13 Jul 1643 (Thu) || It was advertised this day from London, that on the reading of the Letters from the Earle of Essex, in the Lower House (whereof you heard before on Wednesday) the Zelots there grew into very great distempers, though others very much commended and approved the Counsaile. Insomuch that Master Vassall (one of the Burgesses for London) moved exceeding earnestly, that their Generall should be pressed to speake more plainely: and that if after the expence of two millions of treasure, without any effect, he had a minde to lay downe his Armes, he should let them know it; and that there wanted not as good Souldiers as he which would take them up. Which motion, though it tooke not in the House for the present, yet generally (all about the Citie) they have designed Waller for the place, whose Conquests are their daily discourse: but you may heare them change their tone ere the weeke be out. So implacable are they against all inclinations to peace, as that this Letter of their owne Generall (who best knowes his and their strength) should thus inflame them, but whether it give them cause thus to sleight him, the Letter it selfe will shew; which within few houres you shall see in print. || John Berkenhead/Peter Heylyn – Mercurius Aulicus (R)

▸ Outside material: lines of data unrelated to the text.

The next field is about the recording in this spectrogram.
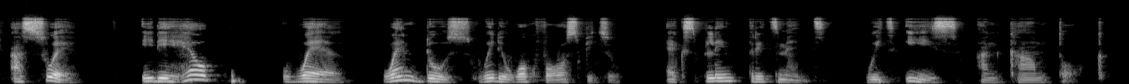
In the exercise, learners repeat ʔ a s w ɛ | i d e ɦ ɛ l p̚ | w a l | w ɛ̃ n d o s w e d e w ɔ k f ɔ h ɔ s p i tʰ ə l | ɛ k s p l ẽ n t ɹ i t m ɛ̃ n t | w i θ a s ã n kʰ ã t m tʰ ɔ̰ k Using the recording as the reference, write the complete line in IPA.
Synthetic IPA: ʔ a s w ɛ | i d e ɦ ɛ l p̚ | w ɛ l | w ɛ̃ n d o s w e d e w ɔ k f ɔ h ɔ s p i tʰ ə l | ɛ k s p l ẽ n t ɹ i t m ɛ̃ n t | w i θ i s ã n kʰ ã m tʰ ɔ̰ k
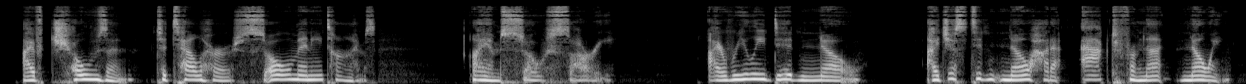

Earl of Essex urges Parliament to seek peace with the King

In London on July 12 at 9:32 pm

12 Jul 1643 (Wed) || It was advertised this day, that Letters had beene sent by the Earle of Essex to the remaining party in both Houses to let them understand the weake condition of their Forces under his command, & the great losse their Forces had susteined in other places; and to advise them, whilest they had yet some strength remaining, to addresse an humble Petition to His Majestie for the obtaining of a safe and convenient peace. Which Letters being favourably entertained amongst many of the Lords, found not so kind an acceptation amongst some in the Lower House: who as they had beene alwayes enemies to the peace of the Kingdome, so were they more averse now from it then they had beene formerly, in regard they had received credible information (if they did not make the same themselves) that His Majesties Forces in the West had been worsted by Sir William Waller: yet to avoid the odium which might fall upon them, had they wilfully declined the businesse, they thought it best to make a reference thereof to their friends (or rather Masters) the Citizens, whom they knew how to worke to their owne conclusions: and did accordingly so contrive the matter, that Isaack [Penington] and his faction did so abhominate and detest the meere name of peace, that rather then such a motion should be hearkned to, they would engage themselves to raise present money to maintaine the warre, and raise such Forces in the Citie as should sufficiently serve to pursue the project of bringing the whole Kingdome to confusion. Which being signified to their good Subjects in the Lower House, there was no further speech of desiring peace, though very little hopes to uphold the warre. || John Berkenhead/Peter Heylyn – Mercurius Aulicus (R)